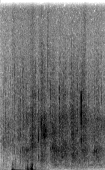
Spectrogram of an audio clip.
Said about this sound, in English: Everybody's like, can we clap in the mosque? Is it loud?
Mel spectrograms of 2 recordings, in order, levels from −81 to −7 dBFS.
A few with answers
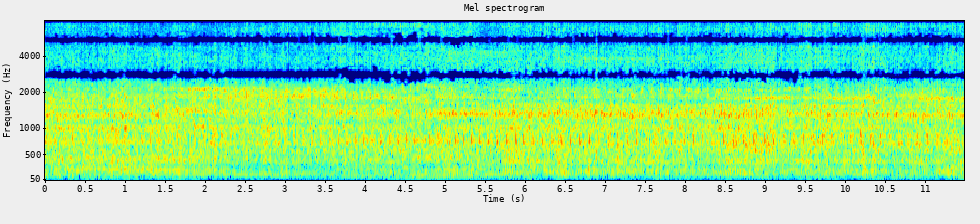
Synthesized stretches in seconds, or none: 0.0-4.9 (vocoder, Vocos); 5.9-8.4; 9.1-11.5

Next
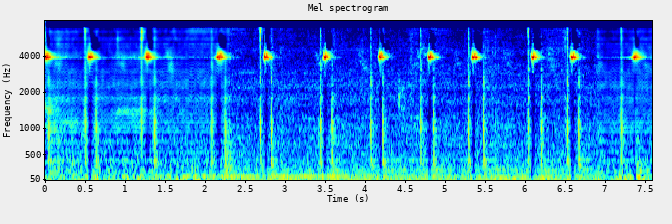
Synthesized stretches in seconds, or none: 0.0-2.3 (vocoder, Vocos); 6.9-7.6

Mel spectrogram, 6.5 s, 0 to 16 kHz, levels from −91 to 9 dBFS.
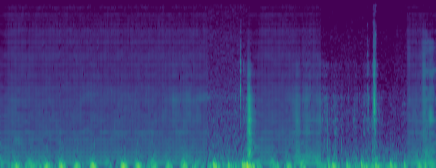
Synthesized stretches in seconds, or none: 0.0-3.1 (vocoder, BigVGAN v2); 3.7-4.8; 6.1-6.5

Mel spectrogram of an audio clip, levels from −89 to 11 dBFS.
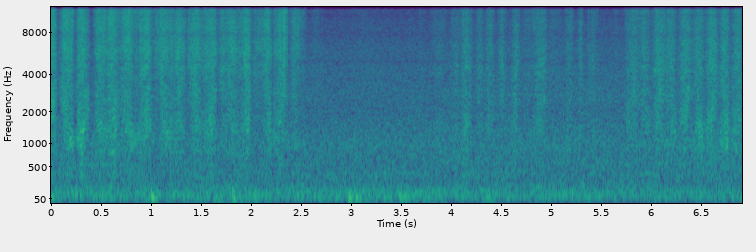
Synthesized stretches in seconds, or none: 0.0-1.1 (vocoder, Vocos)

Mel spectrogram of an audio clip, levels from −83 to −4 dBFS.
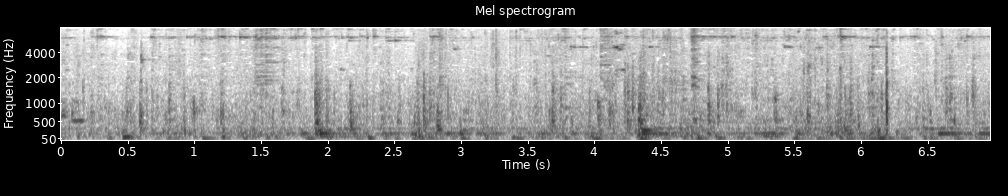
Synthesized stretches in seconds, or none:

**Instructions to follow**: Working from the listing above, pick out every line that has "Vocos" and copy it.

**Solution for this problem**:
Synthesized stretches in seconds, or none: 0.0-4.9 (vocoder, Vocos); 5.9-8.4; 9.1-11.5
Synthesized stretches in seconds, or none: 0.0-2.3 (vocoder, Vocos); 6.9-7.6
Synthesized stretches in seconds, or none: 0.0-1.1 (vocoder, Vocos)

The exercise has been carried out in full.